As spring training marches on and we get anxious for regular-season baseball, the search for meaning in meaningless games reaches a fever pitch.
Most lineups and rotations around baseball are more or less set. The positional battles still underway are largely of the inconsequential variety, and making a baseball team on Opening Day is overrated in an 162-game campaign.
What is more interesting than trying to figure out who is going to win an early-season fourth outfielder job is attempting to identify 2016’s breakout stars. Unfortunately, along with being more interesting it is also far more difficult.
Spring training statistics may mean something, but generally speaking we are pretty poor at identifying what. Even so, we tend to try anyway.
On Thursday, New York Yankees second baseman Starlin Castro pricked up some ears in the breakout-spotting community with a borderline Trans-Atlantic home run to straightaway center field.
— New York Yankees (@Yankees) March 17, 2016
It should be noted that the New York Yankees official Twitter account is not a paragon of objectivity and the words “a star is born” seem hyperbolic here.
However, it is worth asking whether this swing should make the baseball world feel differently about Castro, if only a little bit.
On one hand, the 25-year-old’s power pedigree seems fairly well established. In his career to date Castro has posted a below-average .123 Isolated Slugging. In five consecutive seasons he’s hit between 10 and 14 home runs. While he’s relatively young, those numbers don’t scream “latent power potential”. In fact, these drab digits don’t scream anything at all. If anything, they whisper “he is what he is”.
If you’re a betting man or woman, that’s likely where you should leave it. Past performance is probably the best indicator of future performance yet devised. Castro has established that he has ho-hum pop. Between 10 and 14 home runs are likely in the cards for 2016.
On the other hand, with that swing the Dominican infielder did something he’s likely never done before. Although that home run wasn’t reliably measured, it’s pretty fair to guess that it’s the longest of his career.
Last season, Castro hit 11 home runs, included his personal-best according to ESPN Home Run Tracker:
He didn’t manage any to dead center last year and his longest was 445 feet.
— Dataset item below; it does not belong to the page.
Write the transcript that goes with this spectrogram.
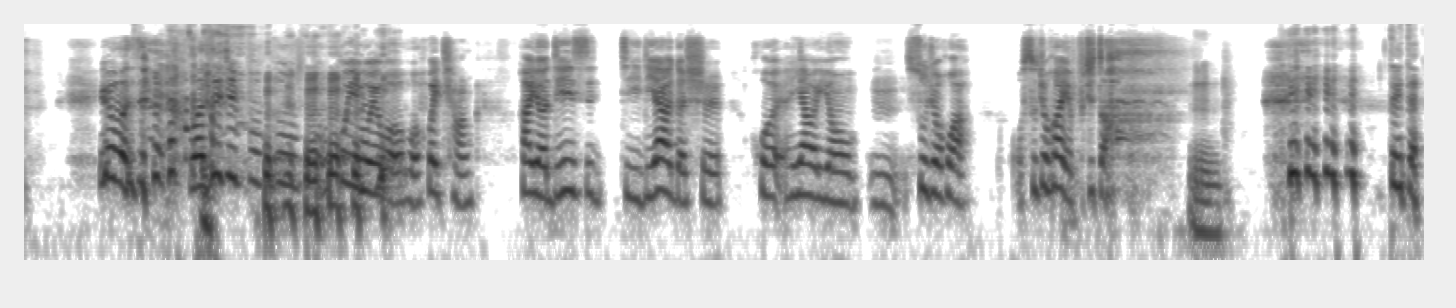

That sounds like a big number, but not only is it likely lower than his recent home run, it was also at Coors Field, which is a mitigating factor.
Castro simply, at least to our knowledge, has not hit a ball with this kind of force before. While it’s hard to find meaning in spring training numbers, one thing that’s always going to intrigue is players demonstrating new skills.
A pitcher can add change the grip on his fastball to get more movement or add a pitch. A hitter can show up with a new stance, or perhaps an unforeseen aggressiveness on the bases.
New is sexy, even if it doesn’t carryover into the regular season. New gets our attention, even though it could be a mirage. On Thursday Castro did something that, for him at least, was new.
It’s not wise to make bold proclamations off a single swing, but there’s no harm in watching a little more closely because of it. One home run may not have made Castro a star, but it definitely made him a tiny bit more interesting.
Lead photo: Jerome Miron/USA Today Sports